  • You now need to restart the SQLEXPRESS instance service for the change to take effect


  • Congratulations, your SQL server is now setup and ready to be used

Server Performance Advisor Configuration

The first thing to be aware of is that this is not a traditional installable application.  Rather the file you download is a .cab file.  The file also contains required subdirectories that you must take special care to extract.  You have two options here.

  • First you can use the built in extrac32 command by using the following syntax: extrac32.exe /e /a /l c:\SPA c:\temp\
  • Note: This means that this application does not require installation and can be placed anywhere.  In my case I used D:\SPA on the domain controller.
  • Alternatively, you can simply use 7-Zip as it can also read the files and extract them as shown below:


  • Double click on SPAConsole.exe to start the application
  • Select File / New Project


  • You’ll be prompted for a SQL Server name.  Enter the name hostname of the machine you installed SQL Server on
  • The database name will be the new database that will be created for this project.


  • You’ll then be prompted what “Advisor packs” to include.
  • Note: If you didn’t extract the files properly to make the AP sub folder, this will be blank and you cannot proceed.  Press Next

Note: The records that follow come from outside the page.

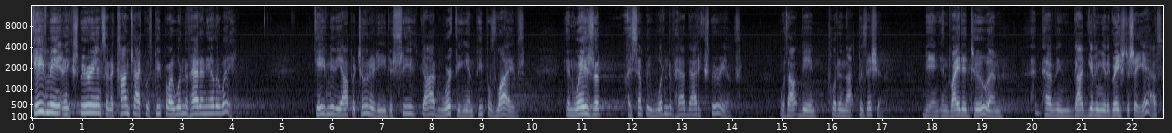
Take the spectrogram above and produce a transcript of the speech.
gave me an experience and a contact with people I wouldn't have had any other way. Gave me the opportunity to see God working in people's lives in ways that I simply wouldn't have had that experience without being put in that position, being invited to and having God giving me the grace to say yes,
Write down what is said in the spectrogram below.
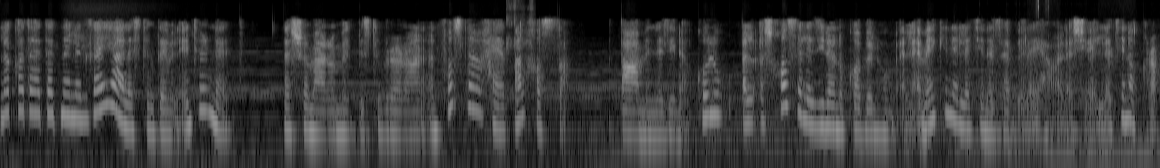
لقد اعتدنا للغاية على استخدام الإنترنت. نشر معلومات باستمرار عن أنفسنا وحياتنا الخاصة. الطعام الذي نأكله الأشخاص الذين نقابلهم الأماكن التي نذهب إليها والأشياء التي نقرأ.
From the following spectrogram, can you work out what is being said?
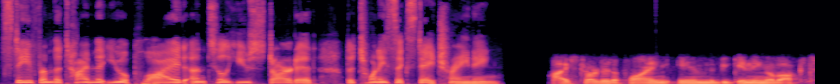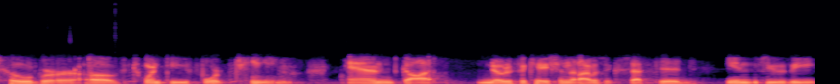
Steve, from the time that you applied until you started the 26 day training? I started applying in the beginning of October of 2014 and got notification that I was accepted into the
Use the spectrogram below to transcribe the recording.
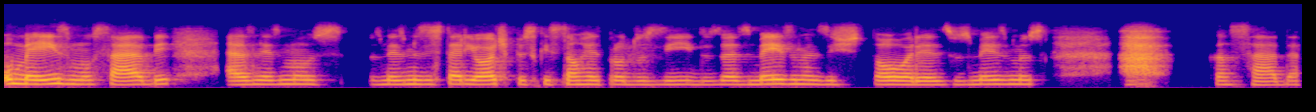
o mesmo, sabe? As mesmos, os mesmos estereótipos que são reproduzidos, as mesmas histórias, os mesmos. Ah, cansada.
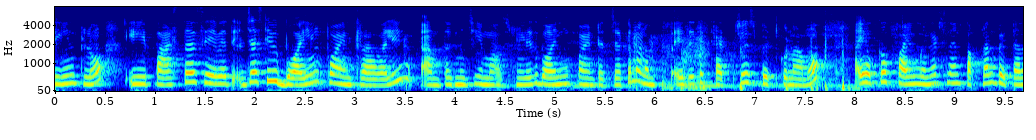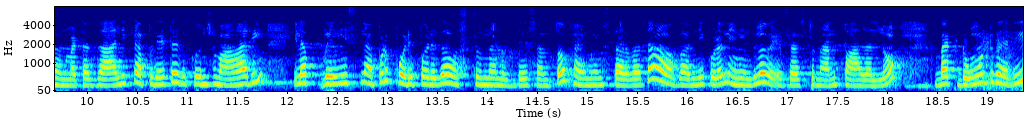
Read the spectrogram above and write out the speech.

  • You’ll then be asked for the name of the server you wish to monitor.  Since we are running this on the domain controller, we can use localhost
  • Note that the tool dumps all of the data into a file share so that it can be then sent to the database server.
  • Create a share on the domain controller and and give it both NTFS and Share permissions – Everyone Full Control
  • Warning: This is where I had most of my frustrations however so I wanted to draw your attention to some troubleshooting steps.  There is a Test Configuration button.  Every time I tried that, it came back as “Failed”
  • I eventually realized that if you hover your cursor over the word failed, you’ll get a more detailed error message.  The most common I had was “Failed to create performance logs and alerts” and even more commonly “Cannot start performance logs and alerts


  • It turns out there is a log file that is generated called log.txt in the same folder where the spaconsole.exe resides.  If we open that after the failure we can get more detail:


  • After much troubleshooting, I ultimately figured out that for this tool to work, the admin account you use to run the tool must also be granted “Log on as a batch job” on the domain controller
  • To accomplish this, open up Group Policy Management on your domain controllers and edit the Default Domain Controllers Policy
  • Browse to Computer Configuration / Policies / Windows Settings / Security Settings / Local Policies / User Rights Assignment
  • Add the admin account you are using to run the tool to this list.  If you plan on using this on a regular basis, it is recommended to create a dedicated SPA service account


  • Once you have made this change, if you run the test tool again, it should pass


  • At this point, you should be able to press Run Analysis from the SPAConsole
  • Select the Microsoft AD Advisor Pack and Microsoft CoreOS Advisor Pack V2
  • Select the data collection duration.  Note: This tool can generate a lot of data. I have captured only 7 minutes or so of data in this screenshot and you can see the database has already grown to almost 5GB.


  • Once the data collection is complete, choose View / Report Explorer
  • The report will have a ton of data available to in addition to some explanations of findings and recommended solutions as shown below:


  • If you select the AD Core tab, you can get a list of the longest running queries, what specifically is being queried and what machine is making the query.  This is useful in isolating specifically who or what is causing your high CPU usage



In this scenario, we discovered that Cisco Jabber clients were querying the ipPhone attribute constantly.  We enabled a dedicated index for this attribute which reduced the amount of CPU time required for each lookup and thus dropped the overall utilization on the domain controller.

Leave a Reply

Your email address will not be published.

This site uses Akismet to reduce spam. Learn how your comment data is processed.